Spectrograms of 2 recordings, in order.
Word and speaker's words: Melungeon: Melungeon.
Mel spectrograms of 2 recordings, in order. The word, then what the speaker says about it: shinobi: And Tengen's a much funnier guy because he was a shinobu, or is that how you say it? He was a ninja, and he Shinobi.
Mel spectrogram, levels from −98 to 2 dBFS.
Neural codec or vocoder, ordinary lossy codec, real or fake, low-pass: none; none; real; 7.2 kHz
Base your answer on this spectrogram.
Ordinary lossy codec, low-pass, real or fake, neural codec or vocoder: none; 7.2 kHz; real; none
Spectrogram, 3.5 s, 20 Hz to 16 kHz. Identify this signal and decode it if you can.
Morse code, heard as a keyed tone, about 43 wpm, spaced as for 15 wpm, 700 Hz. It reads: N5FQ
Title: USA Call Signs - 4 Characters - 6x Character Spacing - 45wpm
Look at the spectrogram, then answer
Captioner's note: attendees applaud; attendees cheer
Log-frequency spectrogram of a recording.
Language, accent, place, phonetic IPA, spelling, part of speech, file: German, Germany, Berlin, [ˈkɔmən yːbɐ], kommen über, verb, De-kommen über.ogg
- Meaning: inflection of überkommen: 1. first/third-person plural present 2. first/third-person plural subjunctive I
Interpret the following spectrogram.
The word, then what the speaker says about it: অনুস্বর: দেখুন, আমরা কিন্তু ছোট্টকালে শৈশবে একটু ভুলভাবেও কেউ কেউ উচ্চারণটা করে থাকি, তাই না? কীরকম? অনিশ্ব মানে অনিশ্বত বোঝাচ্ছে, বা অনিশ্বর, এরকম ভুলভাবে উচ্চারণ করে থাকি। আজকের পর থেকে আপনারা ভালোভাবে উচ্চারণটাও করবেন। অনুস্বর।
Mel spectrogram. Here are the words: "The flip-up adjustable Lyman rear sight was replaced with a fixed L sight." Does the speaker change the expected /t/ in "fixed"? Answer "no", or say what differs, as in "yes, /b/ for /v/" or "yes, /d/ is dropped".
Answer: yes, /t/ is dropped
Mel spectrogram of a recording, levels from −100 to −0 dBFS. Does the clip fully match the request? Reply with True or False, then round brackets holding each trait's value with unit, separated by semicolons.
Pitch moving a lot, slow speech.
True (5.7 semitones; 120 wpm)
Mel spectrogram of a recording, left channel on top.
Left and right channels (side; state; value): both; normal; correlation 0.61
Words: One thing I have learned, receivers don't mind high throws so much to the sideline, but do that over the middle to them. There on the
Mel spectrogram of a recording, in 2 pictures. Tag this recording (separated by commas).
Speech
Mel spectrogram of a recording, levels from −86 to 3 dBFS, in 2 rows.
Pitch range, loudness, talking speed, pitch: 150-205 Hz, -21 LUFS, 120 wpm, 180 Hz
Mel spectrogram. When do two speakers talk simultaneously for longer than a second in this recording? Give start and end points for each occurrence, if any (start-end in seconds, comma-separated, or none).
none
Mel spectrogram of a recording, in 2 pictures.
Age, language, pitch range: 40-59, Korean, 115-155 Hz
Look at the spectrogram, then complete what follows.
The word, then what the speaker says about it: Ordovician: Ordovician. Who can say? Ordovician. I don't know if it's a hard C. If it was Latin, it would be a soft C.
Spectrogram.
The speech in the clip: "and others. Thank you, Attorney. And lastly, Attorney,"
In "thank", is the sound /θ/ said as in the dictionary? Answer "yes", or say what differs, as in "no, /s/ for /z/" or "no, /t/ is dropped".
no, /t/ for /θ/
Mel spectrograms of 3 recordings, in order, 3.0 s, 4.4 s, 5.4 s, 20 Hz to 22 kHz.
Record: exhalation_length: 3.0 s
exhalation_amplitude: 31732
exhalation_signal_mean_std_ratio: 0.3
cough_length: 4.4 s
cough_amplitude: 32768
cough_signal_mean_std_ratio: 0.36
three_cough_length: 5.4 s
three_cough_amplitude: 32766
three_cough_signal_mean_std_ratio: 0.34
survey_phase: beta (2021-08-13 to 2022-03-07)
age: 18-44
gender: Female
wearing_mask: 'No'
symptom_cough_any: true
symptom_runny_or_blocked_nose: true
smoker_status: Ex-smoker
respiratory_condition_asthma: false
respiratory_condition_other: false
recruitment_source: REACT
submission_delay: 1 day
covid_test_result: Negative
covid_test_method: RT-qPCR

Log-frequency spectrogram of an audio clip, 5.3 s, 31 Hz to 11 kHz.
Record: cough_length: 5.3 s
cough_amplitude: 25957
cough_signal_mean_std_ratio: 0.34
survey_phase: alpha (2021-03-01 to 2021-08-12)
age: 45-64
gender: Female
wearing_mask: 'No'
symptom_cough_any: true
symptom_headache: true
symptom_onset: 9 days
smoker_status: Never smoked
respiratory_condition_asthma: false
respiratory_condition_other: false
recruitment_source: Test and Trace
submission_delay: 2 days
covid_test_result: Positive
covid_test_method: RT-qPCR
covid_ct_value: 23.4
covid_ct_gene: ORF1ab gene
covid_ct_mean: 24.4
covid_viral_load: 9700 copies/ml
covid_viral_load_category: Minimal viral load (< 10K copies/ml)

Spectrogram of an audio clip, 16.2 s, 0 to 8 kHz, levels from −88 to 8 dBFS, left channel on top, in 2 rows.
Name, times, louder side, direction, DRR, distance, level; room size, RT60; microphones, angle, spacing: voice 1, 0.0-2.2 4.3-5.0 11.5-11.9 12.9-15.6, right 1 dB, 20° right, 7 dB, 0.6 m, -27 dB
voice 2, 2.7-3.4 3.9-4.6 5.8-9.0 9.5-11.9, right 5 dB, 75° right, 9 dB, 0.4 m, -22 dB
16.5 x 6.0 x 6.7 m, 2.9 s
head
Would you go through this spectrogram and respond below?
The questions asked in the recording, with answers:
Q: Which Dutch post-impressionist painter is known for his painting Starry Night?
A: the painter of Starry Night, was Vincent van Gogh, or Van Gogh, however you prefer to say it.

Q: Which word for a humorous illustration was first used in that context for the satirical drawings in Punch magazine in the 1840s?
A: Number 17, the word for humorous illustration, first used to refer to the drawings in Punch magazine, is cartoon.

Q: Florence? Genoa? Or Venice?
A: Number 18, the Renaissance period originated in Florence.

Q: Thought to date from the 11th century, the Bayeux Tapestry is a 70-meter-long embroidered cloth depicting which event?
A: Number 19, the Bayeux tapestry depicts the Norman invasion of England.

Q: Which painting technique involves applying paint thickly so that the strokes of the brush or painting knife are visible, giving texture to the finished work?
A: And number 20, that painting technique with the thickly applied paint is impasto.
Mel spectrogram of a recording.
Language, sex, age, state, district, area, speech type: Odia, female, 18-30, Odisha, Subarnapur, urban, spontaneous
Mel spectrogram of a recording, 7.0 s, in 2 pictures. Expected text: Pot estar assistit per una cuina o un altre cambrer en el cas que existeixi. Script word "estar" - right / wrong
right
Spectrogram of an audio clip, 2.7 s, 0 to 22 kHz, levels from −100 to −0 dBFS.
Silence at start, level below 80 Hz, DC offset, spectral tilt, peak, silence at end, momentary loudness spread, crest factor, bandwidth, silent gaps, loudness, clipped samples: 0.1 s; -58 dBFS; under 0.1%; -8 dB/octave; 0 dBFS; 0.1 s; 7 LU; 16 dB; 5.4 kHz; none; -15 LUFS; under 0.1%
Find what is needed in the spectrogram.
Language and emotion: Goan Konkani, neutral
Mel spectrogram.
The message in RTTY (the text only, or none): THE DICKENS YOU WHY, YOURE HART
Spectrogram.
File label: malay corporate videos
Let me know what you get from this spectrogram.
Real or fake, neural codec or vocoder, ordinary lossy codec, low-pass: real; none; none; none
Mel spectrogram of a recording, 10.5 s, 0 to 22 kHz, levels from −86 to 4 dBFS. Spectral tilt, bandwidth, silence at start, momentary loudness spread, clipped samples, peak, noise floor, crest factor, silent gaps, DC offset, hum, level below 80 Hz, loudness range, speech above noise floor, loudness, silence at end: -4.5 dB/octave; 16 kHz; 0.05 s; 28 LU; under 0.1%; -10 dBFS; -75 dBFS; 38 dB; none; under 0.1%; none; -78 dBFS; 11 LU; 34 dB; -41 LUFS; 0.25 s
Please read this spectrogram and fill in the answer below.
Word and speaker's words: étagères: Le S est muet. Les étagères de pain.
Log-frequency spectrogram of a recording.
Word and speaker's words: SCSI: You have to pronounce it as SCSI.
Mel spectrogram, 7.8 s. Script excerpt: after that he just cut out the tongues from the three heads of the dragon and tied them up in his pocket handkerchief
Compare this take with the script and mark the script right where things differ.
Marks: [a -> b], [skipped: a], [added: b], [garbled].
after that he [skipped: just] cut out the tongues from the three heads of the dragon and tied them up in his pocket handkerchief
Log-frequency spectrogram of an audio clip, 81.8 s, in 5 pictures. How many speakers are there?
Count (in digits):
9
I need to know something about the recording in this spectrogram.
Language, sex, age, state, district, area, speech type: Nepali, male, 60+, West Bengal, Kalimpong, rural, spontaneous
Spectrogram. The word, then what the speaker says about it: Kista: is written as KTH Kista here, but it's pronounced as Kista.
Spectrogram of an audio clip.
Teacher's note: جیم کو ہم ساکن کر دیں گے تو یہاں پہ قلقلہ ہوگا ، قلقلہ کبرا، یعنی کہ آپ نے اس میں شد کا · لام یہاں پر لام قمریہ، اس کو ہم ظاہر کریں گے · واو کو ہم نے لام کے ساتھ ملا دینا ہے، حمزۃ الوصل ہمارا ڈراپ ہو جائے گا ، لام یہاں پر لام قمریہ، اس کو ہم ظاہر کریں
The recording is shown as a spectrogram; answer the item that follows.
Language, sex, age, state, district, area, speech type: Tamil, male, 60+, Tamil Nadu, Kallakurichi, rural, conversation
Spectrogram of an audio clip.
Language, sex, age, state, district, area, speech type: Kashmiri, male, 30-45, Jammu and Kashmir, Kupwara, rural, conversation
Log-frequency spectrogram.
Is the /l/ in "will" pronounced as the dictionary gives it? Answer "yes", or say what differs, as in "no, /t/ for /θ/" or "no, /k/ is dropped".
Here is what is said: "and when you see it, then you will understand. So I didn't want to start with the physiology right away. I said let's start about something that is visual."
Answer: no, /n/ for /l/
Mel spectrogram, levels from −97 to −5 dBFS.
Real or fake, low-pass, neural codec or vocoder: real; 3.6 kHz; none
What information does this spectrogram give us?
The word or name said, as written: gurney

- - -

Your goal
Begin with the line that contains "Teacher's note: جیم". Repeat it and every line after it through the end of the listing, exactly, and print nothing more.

Answer space
Teacher's note: جیم کو ہم ساکن کر دیں گے تو یہاں پہ قلقلہ ہوگا ، قلقلہ کبرا، یعنی کہ آپ نے اس میں شد کا · لام یہاں پر لام قمریہ، اس کو ہم ظاہر کریں گے · واو کو ہم نے لام کے ساتھ ملا دینا ہے، حمزۃ الوصل ہمارا ڈراپ ہو جائے گا ، لام یہاں پر لام قمریہ، اس کو ہم ظاہر کریں
The recording is shown as a spectrogram; answer the item that follows.
Language, sex, age, state, district, area, speech type: Tamil, male, 60+, Tamil Nadu, Kallakurichi, rural, conversation
Spectrogram of an audio clip.
Language, sex, age, state, district, area, speech type: Kashmiri, male, 30-45, Jammu and Kashmir, Kupwara, rural, conversation
Log-frequency spectrogram.
Is the /l/ in "will" pronounced as the dictionary gives it? Answer "yes", or say what differs, as in "no, /t/ for /θ/" or "no, /k/ is dropped".
Here is what is said: "and when you see it, then you will understand. So I didn't want to start with the physiology right away. I said let's start about something that is visual."
Answer: no, /n/ for /l/
Mel spectrogram, levels from −97 to −5 dBFS.
Real or fake, low-pass, neural codec or vocoder: real; 3.6 kHz; none
What information does this spectrogram give us?
The word or name said, as written: gurney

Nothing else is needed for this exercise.